From the Pulpit: Saying the hard things in the nicest way possible — very Minnesotan
How many friends can you remember who left a deep impact in your life? My guess is the number is significant. As Eleanor Roosevelt famously said, “Many people will walk in and out of your life, but only true friends will leave footprints in your heart.”
This month Autumn Ridge Church will lose both a preacher and a friend. I, for one, am not looking forward to this transition.
I first met C. John Steer in 1990, when he had been at Autumn Ridge for less than a year. It was May, and he had just weathered his first Minnesota winter. John wondered why anyone would live in this “dreadful” climate.
We met for breakfast at Perkins South (let all true Rochesterites now bow our heads in a moment of respectful silence). I tried to answer his questions about the Minnesota dialect by explaining the subtle differences between “Not that bad,” and “Could be worse.” Although John never uttered a “you betcha” or “dontcha know” in his life, he was sincere in his attempts at cultural adjustment.
Three years later, I was going through a very difficult time — my own “dark night of the soul.” When I thought about who I could reach out to, John Steer came to mind. Our telephone calls were a lifeline in a difficult experience.
When we decided to move back to States in late 2013, the door opened for me to join the pastoral staff at Autumn Ridge Church. One well-meaning pastor in the community told me, “You have been a friend of John for a long time. You won’t be able to work on his staff and maintain that friendship.” After a few years, I asked John if we were still friends. With a typical “Steerism” John responded, “Woody, why would you ask me such a daft question?”
In December 2015, my father fell asleep at home in Rochester and awakened in heaven. His death was unexpected. I am not sure how he heard or when he arrived, but suddenly John was there, sitting by my mother’s side. While I dealt with all the public servants and the funeral director, John patiently sat by my mother, reading Scripture, praying, and listening to her stories. She never saw the body as it was taken out the front door. John was telling her about growing up in England. I am thankful he was both a pastor and a friend that night.
John’s sermons were typically memorable. He gave a New Year’s sermon a year ago that was great. “Six Secrets of a Harmonious Home” was funny and practical. His series on Lamentations was the first I heard in 40 years of ministry. And I envy his ability to say the hard things in the nicest way possible.
Thinking of John’s sermons, I share some wisdom from C.H. Spurgeon — a nineteenth century preacher John has quoted approximately 3,406 times. “If Christ is not all to you, He is nothing to you. He will never go into partnership as a part Saviour of men. If He be something, He must be everything, and if He be not everything, He is nothing to you.”
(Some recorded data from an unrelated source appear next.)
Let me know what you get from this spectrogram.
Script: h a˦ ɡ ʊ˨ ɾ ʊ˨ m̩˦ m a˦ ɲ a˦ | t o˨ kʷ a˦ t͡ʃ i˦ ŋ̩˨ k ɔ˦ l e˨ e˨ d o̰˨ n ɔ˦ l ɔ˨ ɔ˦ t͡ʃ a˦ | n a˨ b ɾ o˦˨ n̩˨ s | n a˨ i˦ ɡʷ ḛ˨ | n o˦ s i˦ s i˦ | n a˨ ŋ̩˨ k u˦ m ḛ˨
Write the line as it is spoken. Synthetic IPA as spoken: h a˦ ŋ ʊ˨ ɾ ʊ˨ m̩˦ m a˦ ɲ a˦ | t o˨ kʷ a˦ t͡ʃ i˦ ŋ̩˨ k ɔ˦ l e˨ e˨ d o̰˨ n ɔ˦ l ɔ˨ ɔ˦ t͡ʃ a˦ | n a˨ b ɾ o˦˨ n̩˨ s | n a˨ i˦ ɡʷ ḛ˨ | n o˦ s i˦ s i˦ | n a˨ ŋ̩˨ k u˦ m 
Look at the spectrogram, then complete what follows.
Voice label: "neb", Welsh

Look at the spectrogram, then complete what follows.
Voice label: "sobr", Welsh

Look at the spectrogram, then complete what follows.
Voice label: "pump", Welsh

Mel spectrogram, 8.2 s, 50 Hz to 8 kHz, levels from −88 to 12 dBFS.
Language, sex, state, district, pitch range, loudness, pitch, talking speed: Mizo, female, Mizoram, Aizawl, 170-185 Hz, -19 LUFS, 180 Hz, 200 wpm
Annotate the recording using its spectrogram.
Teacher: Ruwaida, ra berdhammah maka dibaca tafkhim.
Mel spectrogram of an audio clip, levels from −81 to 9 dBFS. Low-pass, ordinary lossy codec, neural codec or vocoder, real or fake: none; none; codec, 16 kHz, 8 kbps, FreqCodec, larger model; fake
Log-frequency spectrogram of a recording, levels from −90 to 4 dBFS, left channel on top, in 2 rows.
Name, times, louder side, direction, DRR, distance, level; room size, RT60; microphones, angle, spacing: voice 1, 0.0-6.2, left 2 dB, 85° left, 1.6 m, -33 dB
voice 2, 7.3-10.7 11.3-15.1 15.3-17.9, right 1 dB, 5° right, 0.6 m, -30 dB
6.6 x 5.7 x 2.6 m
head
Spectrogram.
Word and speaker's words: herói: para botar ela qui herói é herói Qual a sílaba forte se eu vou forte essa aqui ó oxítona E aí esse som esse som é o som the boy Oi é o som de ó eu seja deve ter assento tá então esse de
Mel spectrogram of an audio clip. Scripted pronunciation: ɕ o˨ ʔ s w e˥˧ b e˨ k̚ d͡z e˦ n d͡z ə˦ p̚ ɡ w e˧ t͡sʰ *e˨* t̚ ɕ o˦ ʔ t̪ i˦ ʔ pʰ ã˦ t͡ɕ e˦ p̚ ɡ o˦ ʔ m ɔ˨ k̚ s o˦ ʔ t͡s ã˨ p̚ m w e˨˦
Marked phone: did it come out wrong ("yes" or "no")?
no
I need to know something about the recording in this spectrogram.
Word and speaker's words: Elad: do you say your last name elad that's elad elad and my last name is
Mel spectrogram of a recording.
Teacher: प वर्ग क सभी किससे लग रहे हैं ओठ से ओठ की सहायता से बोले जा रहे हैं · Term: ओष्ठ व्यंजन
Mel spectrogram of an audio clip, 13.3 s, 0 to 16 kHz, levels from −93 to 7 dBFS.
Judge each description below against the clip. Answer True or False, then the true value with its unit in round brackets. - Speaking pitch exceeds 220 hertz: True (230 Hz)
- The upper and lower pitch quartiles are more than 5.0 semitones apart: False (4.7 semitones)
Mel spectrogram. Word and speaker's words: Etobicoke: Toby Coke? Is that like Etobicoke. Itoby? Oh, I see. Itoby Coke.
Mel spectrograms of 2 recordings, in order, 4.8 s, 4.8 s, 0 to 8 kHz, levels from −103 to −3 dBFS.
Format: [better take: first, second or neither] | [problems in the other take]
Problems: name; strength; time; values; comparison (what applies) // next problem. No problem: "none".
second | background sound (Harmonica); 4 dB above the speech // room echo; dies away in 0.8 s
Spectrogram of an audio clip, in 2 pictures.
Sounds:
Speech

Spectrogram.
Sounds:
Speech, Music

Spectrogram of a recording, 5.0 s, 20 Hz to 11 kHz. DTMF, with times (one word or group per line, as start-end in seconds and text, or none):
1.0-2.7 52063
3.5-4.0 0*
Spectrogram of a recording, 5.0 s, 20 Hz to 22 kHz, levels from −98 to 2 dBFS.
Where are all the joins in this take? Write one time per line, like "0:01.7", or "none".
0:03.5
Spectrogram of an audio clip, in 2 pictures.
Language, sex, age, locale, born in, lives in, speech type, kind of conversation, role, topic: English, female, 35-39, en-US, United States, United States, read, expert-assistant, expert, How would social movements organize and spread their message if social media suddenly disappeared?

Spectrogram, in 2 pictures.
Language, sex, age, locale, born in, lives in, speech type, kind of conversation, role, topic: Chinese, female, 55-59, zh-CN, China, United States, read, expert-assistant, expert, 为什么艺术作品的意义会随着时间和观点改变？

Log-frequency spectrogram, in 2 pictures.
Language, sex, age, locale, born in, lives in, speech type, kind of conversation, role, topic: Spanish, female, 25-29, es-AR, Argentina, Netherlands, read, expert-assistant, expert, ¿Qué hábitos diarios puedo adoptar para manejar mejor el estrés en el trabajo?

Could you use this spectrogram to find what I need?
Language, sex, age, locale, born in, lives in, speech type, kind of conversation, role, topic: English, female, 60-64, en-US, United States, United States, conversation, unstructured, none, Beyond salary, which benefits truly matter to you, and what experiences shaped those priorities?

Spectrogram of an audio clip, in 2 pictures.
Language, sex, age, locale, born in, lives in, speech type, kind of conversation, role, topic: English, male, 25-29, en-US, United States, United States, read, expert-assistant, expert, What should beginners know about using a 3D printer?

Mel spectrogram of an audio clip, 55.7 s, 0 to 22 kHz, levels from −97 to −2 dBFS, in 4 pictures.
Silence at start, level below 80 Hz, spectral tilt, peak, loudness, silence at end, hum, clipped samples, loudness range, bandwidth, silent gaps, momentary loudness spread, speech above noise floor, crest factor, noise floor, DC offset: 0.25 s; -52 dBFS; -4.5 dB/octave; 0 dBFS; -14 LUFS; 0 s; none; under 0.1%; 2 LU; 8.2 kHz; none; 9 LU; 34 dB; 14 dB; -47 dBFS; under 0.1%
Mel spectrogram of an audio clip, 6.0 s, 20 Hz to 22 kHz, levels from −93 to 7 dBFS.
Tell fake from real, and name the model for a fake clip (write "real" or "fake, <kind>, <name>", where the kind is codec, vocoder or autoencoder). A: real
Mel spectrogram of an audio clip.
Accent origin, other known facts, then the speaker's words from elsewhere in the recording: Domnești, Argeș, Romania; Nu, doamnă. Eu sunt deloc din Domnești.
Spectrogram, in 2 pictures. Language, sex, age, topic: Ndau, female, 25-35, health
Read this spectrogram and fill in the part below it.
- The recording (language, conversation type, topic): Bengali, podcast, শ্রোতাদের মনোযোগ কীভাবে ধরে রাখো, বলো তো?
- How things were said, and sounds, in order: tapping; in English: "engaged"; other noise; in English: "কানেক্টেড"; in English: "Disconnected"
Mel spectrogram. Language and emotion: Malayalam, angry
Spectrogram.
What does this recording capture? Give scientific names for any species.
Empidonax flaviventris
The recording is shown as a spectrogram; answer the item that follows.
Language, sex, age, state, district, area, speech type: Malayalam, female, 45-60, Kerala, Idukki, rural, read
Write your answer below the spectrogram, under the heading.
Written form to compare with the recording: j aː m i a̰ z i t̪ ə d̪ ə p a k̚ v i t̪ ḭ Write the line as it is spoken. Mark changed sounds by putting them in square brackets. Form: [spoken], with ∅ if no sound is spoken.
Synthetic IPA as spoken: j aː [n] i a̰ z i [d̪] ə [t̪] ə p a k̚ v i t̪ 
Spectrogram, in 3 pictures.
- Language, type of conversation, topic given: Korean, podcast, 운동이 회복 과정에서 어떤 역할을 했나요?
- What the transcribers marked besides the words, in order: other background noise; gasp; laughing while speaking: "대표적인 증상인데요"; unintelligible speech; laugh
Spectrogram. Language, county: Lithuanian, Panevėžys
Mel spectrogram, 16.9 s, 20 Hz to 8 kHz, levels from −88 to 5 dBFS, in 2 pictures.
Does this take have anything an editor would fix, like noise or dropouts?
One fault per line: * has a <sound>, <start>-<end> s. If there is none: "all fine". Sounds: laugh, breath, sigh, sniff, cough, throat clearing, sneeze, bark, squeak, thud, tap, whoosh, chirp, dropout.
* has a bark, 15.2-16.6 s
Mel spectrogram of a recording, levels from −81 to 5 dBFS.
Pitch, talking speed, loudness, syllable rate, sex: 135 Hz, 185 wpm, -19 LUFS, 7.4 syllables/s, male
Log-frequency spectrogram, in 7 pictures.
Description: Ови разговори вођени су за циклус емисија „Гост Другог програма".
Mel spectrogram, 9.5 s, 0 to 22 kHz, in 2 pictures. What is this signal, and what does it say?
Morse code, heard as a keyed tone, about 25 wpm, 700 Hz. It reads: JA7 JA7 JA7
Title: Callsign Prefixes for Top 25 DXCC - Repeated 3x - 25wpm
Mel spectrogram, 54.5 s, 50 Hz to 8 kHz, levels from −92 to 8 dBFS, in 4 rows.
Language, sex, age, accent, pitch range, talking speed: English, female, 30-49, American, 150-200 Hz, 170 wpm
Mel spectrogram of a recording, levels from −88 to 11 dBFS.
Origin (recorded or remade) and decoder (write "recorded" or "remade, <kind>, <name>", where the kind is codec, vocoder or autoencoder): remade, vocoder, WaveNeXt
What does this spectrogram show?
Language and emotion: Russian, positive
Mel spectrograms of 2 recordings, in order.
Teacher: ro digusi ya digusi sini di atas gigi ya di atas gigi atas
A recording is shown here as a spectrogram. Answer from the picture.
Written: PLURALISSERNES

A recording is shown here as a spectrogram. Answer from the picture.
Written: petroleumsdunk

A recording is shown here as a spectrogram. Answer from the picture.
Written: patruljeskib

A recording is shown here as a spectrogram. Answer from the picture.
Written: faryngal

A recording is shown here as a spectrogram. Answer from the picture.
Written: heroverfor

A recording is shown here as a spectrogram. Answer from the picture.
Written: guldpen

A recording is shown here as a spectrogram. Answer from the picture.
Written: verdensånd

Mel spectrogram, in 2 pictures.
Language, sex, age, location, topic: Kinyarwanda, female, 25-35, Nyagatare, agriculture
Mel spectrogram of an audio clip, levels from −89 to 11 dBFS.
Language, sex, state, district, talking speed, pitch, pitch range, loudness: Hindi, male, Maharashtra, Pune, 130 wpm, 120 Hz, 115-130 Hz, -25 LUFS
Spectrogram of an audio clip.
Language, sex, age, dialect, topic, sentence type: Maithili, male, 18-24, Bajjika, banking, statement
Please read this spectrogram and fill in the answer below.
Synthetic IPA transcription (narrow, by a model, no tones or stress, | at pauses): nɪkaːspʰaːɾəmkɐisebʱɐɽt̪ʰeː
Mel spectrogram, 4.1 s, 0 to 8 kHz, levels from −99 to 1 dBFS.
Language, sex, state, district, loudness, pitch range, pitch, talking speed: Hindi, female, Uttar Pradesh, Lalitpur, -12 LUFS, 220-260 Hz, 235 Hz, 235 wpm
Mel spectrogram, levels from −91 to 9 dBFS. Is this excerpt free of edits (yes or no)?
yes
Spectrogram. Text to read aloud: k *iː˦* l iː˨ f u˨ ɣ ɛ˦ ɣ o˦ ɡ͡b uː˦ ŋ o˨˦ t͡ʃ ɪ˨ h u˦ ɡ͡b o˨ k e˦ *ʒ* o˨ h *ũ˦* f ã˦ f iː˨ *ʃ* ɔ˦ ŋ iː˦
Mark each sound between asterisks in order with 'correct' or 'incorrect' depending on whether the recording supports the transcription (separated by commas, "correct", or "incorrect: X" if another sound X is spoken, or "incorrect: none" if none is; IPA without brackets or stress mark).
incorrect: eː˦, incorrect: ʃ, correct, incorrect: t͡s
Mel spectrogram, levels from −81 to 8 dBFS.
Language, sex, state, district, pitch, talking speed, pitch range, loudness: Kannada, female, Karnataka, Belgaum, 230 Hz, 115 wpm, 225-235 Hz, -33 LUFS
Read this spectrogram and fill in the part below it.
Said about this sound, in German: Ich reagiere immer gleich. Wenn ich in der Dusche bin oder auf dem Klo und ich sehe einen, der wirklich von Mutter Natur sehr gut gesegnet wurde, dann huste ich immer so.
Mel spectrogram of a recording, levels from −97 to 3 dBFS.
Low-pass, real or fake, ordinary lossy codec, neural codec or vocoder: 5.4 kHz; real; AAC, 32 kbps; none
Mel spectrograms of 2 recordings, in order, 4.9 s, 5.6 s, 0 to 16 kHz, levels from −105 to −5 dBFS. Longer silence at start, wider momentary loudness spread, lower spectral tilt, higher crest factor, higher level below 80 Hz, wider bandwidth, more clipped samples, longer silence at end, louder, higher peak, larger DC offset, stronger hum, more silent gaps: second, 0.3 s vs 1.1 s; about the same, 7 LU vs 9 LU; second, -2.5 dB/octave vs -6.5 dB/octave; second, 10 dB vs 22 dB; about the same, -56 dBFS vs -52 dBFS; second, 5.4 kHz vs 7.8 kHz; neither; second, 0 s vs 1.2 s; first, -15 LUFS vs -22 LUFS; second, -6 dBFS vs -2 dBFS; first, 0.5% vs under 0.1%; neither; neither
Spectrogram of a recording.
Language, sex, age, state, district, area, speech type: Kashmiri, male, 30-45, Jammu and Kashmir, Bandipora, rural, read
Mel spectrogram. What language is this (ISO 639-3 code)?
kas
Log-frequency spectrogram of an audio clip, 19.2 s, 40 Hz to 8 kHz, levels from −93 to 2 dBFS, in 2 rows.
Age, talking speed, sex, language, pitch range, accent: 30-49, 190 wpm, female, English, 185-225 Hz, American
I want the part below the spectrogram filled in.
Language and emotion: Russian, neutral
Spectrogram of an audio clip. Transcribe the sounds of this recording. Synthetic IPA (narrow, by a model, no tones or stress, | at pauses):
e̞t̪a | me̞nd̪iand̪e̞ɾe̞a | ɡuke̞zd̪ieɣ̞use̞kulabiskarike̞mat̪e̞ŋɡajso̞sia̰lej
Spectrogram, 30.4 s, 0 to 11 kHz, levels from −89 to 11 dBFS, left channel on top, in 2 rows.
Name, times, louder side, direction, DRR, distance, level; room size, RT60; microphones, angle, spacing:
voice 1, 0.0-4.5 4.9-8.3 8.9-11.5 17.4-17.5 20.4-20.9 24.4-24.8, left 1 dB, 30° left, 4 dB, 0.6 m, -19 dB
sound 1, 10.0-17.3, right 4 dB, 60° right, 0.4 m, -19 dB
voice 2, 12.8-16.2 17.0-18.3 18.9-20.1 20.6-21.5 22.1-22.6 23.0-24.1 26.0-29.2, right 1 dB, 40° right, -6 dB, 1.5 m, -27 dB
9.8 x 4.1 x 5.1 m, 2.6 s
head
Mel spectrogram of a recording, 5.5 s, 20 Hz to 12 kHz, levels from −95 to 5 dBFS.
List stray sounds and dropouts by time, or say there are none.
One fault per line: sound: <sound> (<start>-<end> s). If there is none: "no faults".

Thank you, John, for making Christ everything, as you have served as preacher, pastor, and friend to many in the Rochester community. I am confident you will continue to do so in the years to come.
Woody Roland is pastor of missions at Autumn Ridge Church. Pulpit runs on the Saturday faith pages and features reflections from area religious leaders. To contribute, contact Life Editor Jeff Pieters at 285-7748 or email@example.com.